India’s Defence Minister: Improve Quality, Or Else
At a recent international arms conference in New Delhi, Indian Defense Minister Pranab Mukherjee warned domestic arms makers to sharpen their skills or perish in the face of intense competition from foreign rivals in a globalizing world. AFP reports that the warning came amid reports of military complaints over the quality of hardware and spare parts supplied by India’s own arms industry.
The warning is valid to a point, and private sector procurement is finding a niche in India. Still, there may be less here than meets the eye.
According to AFP, India opened defense production to the private sector in 2001, and permits direct foreign investment of up to 26% in joint projects. State-owned defense firms annually procure goods worth 120 billion rupees ($280 million) from private businesses, while state-owned ordnance factories outsourced production work worth 190 billion rupees ($443 million) to private companies.

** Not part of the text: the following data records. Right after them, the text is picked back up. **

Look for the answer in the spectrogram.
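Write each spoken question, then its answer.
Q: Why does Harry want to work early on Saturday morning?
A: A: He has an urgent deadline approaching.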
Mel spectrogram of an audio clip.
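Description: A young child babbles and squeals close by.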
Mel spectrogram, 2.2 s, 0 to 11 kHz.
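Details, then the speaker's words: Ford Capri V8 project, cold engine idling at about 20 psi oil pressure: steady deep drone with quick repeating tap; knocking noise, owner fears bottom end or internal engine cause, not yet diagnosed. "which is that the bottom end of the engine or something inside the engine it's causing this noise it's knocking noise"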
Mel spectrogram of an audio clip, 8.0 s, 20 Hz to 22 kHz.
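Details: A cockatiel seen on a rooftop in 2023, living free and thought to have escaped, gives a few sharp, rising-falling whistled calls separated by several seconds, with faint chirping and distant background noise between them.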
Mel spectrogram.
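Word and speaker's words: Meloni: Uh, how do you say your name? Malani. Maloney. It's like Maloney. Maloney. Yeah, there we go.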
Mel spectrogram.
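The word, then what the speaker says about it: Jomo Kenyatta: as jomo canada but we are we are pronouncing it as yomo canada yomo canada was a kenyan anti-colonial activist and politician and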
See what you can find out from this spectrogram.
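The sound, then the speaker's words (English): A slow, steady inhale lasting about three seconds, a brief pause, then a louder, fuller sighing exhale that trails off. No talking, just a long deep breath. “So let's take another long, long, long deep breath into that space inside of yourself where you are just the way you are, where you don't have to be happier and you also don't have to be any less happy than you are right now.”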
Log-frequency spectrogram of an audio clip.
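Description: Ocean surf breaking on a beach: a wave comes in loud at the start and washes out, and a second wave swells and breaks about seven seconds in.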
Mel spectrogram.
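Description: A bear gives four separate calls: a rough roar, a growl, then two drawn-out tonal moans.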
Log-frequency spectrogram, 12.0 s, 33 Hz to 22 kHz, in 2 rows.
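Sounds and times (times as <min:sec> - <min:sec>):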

India’s software development community, which boasts more Level 5 CMMI firms than anywhere else in the world, shows that quality is not a foreign concept to Indian organizations per se.
As DID has noted in our coverage of India’s annual Ministry of Defense report, however, large segments of India’s arms industry are government-owned. Given the number of jobs (read: votes) dependent on these enterprises, the political reality is that closing these firms or even substantially reducing their workload would be extremely difficult. As such, threats of competition and closure are unlikely to mean very much to large sections of India’s defense industry.
DID has also covered India’s new foreign procurement rules, with their high levels of required local industrial offsets, and its procurement system difficulties that include development programs and other projects that miss their completion targets by over a decade.
Exhortations alone will not fix underlying systemic problems, and the incentive patterns that contribute to them. This is as true in India as it is everywhere else in the world.